To this day there is no other street fighting art as complete as Bruce Lee's JKD. That last sentence may be the most controversial statement so far, however there is a perfect modern day example to support Bruce's ideas showing up today. How many opponents in the first couple UFC's lost because they were limited in their ground fighting knowledge? Then, up until the last few years it was thought that ground fighting arts were the answer - as many of these schools popped up all over the US. In the last few "no rules" tournaments "ground only" opponents started to lose, because ground fighting is not the only answer. Now it is assumed that "no rules" fighters know the stand-up and ground game... those who don't learn painfully. As a result, much of the martial arts world now believes that "Hybrid Arts" (a system which combines two or more arts) is the answer to combat. Bruce's findings still hold true, because "just mixing" arts will still have its limitations. There is no freedom by just mixing. JKD is a process not a product.

Today's competitions prove Lee's point once again... but will people ever see the difference? Only if the UFC's bring weapons into the ring or allow mass attacks, will the Hybrid practitioners realize that self-defense is not found in one, two, or even five arts. It is found in that "structureless structure" - not the ring. Yes, Hybrid arts are effective in the ring, but they are still limited in the street. Therefore, Lee's JKD stays where it was meant to be, the street. Elite agencies are are now starting to adopt JKD. For instance, the Navy SEALs contracted out JKD Instructor Sifu Paul Vunak (student under Guru Dan Inosanto) to teach them the realistic self-defense system. Currently, JKD is popping up in the CIA's and major police curriculums, as well. They simply realize that any altercation with a bad guy will have no referee - and really "No Rules". Therefore, Bruce still continues to impact new students even though he has been gone for over 25 years.


It seemed that Bruce Lee did it all. He made movies that captivated audiences, trained and taught with such varied talent as Chuck Norris to Kareem Abdul-Jabbar, while turning the martial arts world upside down. His JKD continues to evolve, as it was once stated in a popular magazine that JKD is definitely "known for its street effectiveness". Besides his martial arts' contributions, Lee was also a philosopher. There are many books out right now which solely focus on his intriguing thoughts about life, love, family, and self-improvement. Currently, many people have many different views on JKD, onto what arts are included presently, or just to what JKD is. One thing is true, is that Bruce is not dead, because the changes he started still live on. They live on through his family, friends, and practitioners all over the world. Bruce was a product of a process. He accomplished what three lifetimes would take to accomplish, but in only one-third of a life.
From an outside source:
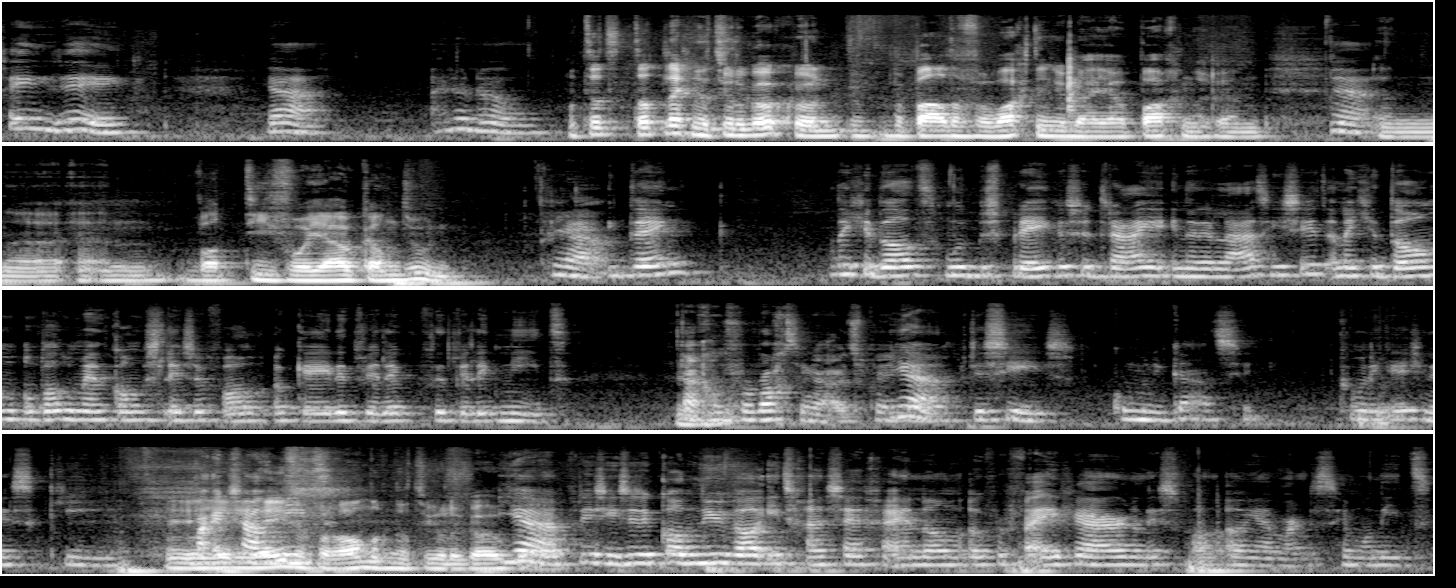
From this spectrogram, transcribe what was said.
geen idee. Ja, I don't know. Want dat, dat legt natuurlijk ook gewoon bepaalde verwachtingen bij jouw partner en, Ja. en, eh, en wat die voor jou kan doen. Ja. Ik denk dat je dat moet bespreken zodra je in een relatie zit. En dat je dan op dat moment kan beslissen van, oké, dit wil ik of dit wil ik niet. Ja, gewoon verwachtingen uitspreken. Ja, precies. Communicatie. Communication is key. En je, Maar ik zou leven niet- verandert natuurlijk ook. Ja, wel. precies. Dus ik kan nu wel iets gaan zeggen en dan over vijf jaar dan is het van, oh ja, maar dat is helemaal niet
Bruce Lee... a legend... quite possibly the biggest understatement every made.